have one self-image. The way we view ourselves determines the level of success we attain in anything. To achieve more success, some parts of our sense of self will have to change.”
“One of the most frequent questions I’m asked focuses on the issue of confidence, self-esteem, and self worth.”
“The important thing for anyone dealing with lack of confidence, or self-esteem issues is you must drill down to the core of your heart to find the real truth about you as a person.”
“The real truth is always much better than your truth about you.”
“Generally, the way others see you is much better than the way you see yourself. Change your self-paradigm and accept the truth about yourself – that is how you will begin to grow and achieve differently.”
“As your belief in yourself increases, so does your ability to accomplish anything your heart desires.”
“Begin to observe your life more and try to awaken the observer in you, the high self. Thinkers from Plato to Freud have talked about the three selves we have within us. I call them the high self, the conscious self, and the basic self. The conscious self is the personality; the basic self is the child. When the conscious self decides to go on a diet, the basic self eats chocolate cake. The high self is the god within us, the part that is eternal and divine.
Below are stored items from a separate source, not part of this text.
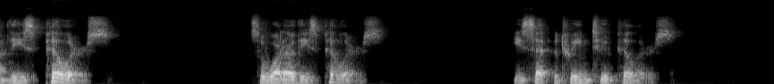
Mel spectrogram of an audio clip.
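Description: A middle-aged man speaks calmly and slowly in short phrases, close to a microphone.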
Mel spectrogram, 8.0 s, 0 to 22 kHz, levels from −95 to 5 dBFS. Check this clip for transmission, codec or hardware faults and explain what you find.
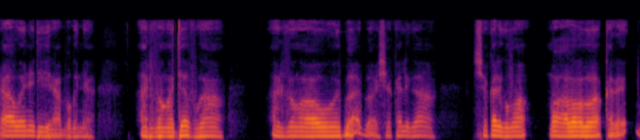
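No faults can be heard in the speech, which carries the usual coding texture and the high-frequency ceiling around 12 kHz that fit an Opus call path working as intended.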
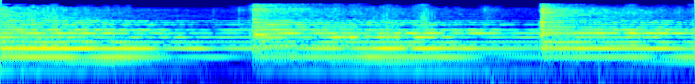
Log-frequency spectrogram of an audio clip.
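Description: The large Augustin bell in the White Tower tolls loudly, rung solo by bell-ringers. Fresh strikes land roughly every one and a half seconds over a long, humming, overlapping resonance.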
It is always there but we need to activate it….Listen to the slow, still voice we call intuition.”
One of the techniques I used early in my recovery to get in touch with my wounded feelings was accepting my inner child. Transactional Analysis helped me to discover my parent, child and adult states. Eric Berne was the founder of TA and introduced the idea of the games we play to get what we want.
Games People Play was the title of his first book and was a best-seller in the 1960’s. After 40 years and 5,000,000 copies, Games is still relevant today. Eric Berne influenced other authors; Thomas Harris, who also wrote about TA with his book, I’m OK-You’re OK, and Muriel James’s book, Born to Win. Berne founded The International Transactional Analysis Association (ITAA) which is still active and has several of the main ideas at their site.
The main ideas from TA are ego states (parent, child and adult), strokes, transactions, life script, contracts and games people play. One of the newer ideas from the TA group is about the blame game (i.e. why do blame—simply choose steps needed to move forward).
Two of the main concepts for the TA philosophy are we are each worthy of being accepted and people can change. Of the three ego states—parent, child and adult—when I studied TA, I found that I could only identify 2 ego states. I had a very judgmental parent (these are thoughts and ideas I had adapted from my parents) and child (mine was the willful me-only child state. When I first use this information to check myself, I found that I had no adult (the ego state used to live in the here-and-now with responses dependent on new responses). No wonder that I lived in yesterday or tomorrow. I had no inner guide to deal with today.
In this post, David splits himself into two parts: “parent” and “inner child”. And he settles on nurturing the inner child. Ah! One of my favorite topics. In other posts, I’ve written about the inner child. I guide my life by two ideas I have of my inner child: (1) I don’t let her play in the “traffic”–by that I mean I don’t become my joyful, playful child God created around judgmental or critical people, and (2) I have to actively nurture her. A big sign that I am not paying attention to her is when I feel burdened. Many authors believe that we have all ages of ourselves inside. I know that my inner child can be a tyrant at times and seems to love to hold on to “getting even” with others.
www.itaa-net.org has members from 65 countires. The websites for members is included and lists the nationality of each member as well as a direct link to each member’s website. What a great way to build community among members. Books, DVDs and tapes are for sale also. The concepts about transactional analysis including ego states and tranactions, “voices in the head”, strokes, games, payoffs, roles. and scripts. Of particular interest may be the roles in the Addiction Game–addict (victim), rescuer, and persecutor. Explanations about these is included at this site.